Following the conclusion of the fourth Ministerial meeting of the Square Kilometre Array (SKA) Africa partner countries in Accra, Ghana, last month, members of the nine countries, represented by their science and technology Ministers and Deputy Ministers, signed a memorandum of understanding to collaborate on radio astronomy.
Botswana, Ghana, Kenya, Madagascar, Mauritius, Mozambique, Namibia, South Africa and Zambia form part of the African SKA consortium that is preparing for the eventual implementation of Phase 2 of the global SKA project.
The SKA, currently being built in Australia and Africa, will be the world’s largest and most sensitive radio telescope. The telescope will have a total collecting area of about 1 km2, providing 50 times the sensitivity and 10 000 times the survey speed of the best current-day telescopes.
The purpose of the meeting was to review the progress of three joint flagship projects – the African SKA, the African Very Long Baseline Interferometry Network (AVN) and the Big Data Africa initiative – through which the African SKA is preparing itself for the implementation of SKA Phase 2.
The meeting also reviewed progress in the development of human capital, the establishment of relevant institutional arrangements to coordinate and support domestic SKA- and AVN- related activities, the formulation of new academic programmes around physics and astronomy, site selection and the roll-out of high-performance computing capabilities.

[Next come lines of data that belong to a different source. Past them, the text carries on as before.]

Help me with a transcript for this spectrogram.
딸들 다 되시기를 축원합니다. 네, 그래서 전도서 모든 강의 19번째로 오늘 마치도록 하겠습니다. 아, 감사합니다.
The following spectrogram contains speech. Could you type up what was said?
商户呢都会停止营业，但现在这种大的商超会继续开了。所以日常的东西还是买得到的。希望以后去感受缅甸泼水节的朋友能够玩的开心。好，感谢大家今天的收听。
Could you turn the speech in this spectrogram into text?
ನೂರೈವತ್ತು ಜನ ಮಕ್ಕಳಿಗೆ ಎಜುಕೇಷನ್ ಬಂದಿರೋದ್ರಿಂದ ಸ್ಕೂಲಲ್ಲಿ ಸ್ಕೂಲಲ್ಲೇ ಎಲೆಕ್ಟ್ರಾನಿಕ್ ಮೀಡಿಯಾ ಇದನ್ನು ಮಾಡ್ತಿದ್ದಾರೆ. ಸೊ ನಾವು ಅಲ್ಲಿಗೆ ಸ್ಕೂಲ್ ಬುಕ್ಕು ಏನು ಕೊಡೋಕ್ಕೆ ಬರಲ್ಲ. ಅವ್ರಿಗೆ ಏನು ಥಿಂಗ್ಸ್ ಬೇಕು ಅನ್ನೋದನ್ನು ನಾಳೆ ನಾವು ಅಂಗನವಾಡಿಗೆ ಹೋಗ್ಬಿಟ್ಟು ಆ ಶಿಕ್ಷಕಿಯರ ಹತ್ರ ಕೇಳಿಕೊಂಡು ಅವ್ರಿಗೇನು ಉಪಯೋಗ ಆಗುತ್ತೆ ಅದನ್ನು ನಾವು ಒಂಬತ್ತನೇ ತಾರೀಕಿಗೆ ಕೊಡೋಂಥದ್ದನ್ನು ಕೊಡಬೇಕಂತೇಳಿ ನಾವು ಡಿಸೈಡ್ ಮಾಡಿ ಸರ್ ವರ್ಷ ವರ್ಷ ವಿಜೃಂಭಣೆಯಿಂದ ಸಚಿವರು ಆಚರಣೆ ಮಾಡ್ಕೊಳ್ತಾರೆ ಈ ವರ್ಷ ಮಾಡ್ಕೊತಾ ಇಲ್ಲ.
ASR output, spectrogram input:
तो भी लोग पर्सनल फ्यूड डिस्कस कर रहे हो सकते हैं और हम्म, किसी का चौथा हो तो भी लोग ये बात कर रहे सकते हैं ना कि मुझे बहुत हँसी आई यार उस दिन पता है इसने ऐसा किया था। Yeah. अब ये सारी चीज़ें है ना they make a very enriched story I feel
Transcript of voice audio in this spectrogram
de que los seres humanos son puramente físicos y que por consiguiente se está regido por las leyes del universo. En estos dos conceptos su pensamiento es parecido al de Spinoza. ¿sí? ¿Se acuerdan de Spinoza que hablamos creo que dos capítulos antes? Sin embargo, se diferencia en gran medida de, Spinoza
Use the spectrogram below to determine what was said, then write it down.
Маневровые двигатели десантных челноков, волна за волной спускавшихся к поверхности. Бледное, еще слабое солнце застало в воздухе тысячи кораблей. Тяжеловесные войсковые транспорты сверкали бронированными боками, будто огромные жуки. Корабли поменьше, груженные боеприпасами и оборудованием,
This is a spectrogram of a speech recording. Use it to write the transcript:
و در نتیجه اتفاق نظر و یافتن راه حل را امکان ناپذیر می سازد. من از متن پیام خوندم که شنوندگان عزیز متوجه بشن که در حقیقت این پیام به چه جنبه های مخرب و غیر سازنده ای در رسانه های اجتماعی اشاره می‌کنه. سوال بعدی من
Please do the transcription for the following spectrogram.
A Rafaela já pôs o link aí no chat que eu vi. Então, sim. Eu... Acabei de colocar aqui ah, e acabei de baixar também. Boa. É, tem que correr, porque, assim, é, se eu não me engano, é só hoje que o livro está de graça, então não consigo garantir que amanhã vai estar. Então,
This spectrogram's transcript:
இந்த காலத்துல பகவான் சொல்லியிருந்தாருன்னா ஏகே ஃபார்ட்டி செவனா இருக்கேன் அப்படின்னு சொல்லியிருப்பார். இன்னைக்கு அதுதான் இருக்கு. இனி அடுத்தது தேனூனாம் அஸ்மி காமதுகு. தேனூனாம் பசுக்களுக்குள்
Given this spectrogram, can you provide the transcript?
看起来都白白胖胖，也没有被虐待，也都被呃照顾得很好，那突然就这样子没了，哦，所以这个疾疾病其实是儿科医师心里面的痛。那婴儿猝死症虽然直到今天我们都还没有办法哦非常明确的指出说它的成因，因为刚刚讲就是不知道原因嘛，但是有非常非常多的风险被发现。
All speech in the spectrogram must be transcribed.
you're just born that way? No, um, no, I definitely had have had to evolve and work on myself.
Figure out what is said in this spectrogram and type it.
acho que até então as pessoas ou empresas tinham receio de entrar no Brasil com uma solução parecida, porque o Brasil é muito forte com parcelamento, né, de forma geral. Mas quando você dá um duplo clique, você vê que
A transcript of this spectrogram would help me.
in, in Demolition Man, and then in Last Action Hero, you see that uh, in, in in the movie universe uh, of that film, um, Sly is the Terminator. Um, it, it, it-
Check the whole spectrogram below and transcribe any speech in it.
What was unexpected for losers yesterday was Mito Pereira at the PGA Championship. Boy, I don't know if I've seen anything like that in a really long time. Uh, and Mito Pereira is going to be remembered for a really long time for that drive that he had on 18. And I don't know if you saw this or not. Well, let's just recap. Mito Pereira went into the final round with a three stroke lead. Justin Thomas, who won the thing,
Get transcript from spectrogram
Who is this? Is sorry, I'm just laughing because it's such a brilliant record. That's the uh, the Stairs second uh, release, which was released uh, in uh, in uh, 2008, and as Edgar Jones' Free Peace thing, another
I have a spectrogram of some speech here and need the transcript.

The AVN project aims to establish self-sufficient radio telescopes in Africa through the conversion of redundant telecommunications antennae into radio telescopes, through “new-build” telescopes, or into training facilities with training telescopes.
The project is jointly funded with about R141-million from the African Renaissance Fund of the Department of International Relations and Cooperation (Dirco) and the Department of Science and Technology in South Africa.
Representatives at the meeting expressed appreciation for the progress of the development of the AVN project, particularly with Ghana being the first of the eight partner countries of the AVN to complete the conversion of a communications antenna into a functioning radio telescope.
The Ministers further congratulated Ghana on the pending launch of the Kuntunse radio astronomy telescope and the establishment of the Ghana Radio Astronomy Observatory, and noted the support provided by the South African SKA project in these initiatives.
As radio telescopes naturally produce large quantities of data, the meeting agreed that there is a need for advanced computing infrastructure, training and skills development to process the data and support broad research applications.
Meanwhile, current Big Data initiatives being rolled out in partnership between South Africa and the member countries include the work being done by South Africa’s Centre for High Performance Computing (CHPC), which is repurposing HPC systems and channelling them to the AVN partner countries to develop a footprint of high-performance computing capacity to process high volumes of data.
Several funding sources for the building of the SKA in Africa are also being considered, including the European Union, which can possibly support the African Data Intensive Research Cloud, and Dirco’s African Renaissance Fund, which can further support the AVN.
In addition, possible support through a funding proposal writing workshop will be explored by South Africa through the Southern African Development Community Secretariat.
On the identification of the location of the second phase of the SKA, the partner countries will engage through bilateral meetings with the SKA project office in South Africa to develop a detailed roadmap. Consultations will start in 2018.
South Africa will host the next meeting of senior officials and the Ministerial Forum in mid-2018. This is to coincide with the formal launch of the MeerKAT telescope, a precursor instrument to the SKA.